India’s healthcare system has been suffering from deficient infrastructure due to a lack of well-equipped medical institutes. India faces a developing need to fix its fundamental wellbeing issues in the space of intestinal sickness, HIV, tuberculosis, and the runs.
Furthermore, kids under five are conceived underweight, and generally, 8% of them pass on before their 4th birthday. Unfortunately, just a tiny level of the populace approaches quality sterilization, which further fuels some vital worries. For essential medical services, the Indian government spends just about 40% of the nation’s complete medical care financial fund. It is only a negligible portion of what the US and the UK go through consistently.
One approach to tackle this issue is to address the foundation issues. It tends to be finished by normalizing symptomatic strategies, building rustic centres, creating streamlined wellbeing IT systems, and developing productivity. The requirement for skilled clinical students keeps growing, particularly in country regions that neglect to draw in new students due to monetary reasons. A sizeable level of the students additionally travels to another country to seek higher studies and business.
Increasing Pharmaceutical sector
According to IBEF (Indian Brand Equity Foundation), India is the 3rd most significant exporter of pharmaceutical items in terms of quantity. Around 70% of the market is composed of cheap generic drugs.

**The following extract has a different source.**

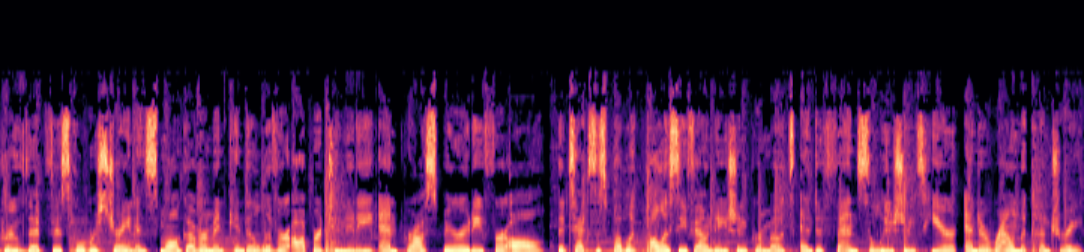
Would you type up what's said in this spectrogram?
prove that fiscal restraint and small government can deliver opportunity and prosperity for all. The Texas Public Policy Foundation promotes and defends solutions here and around the country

The growth of primary care facilities is playing an essential role in shaping the pharmaceutical industry.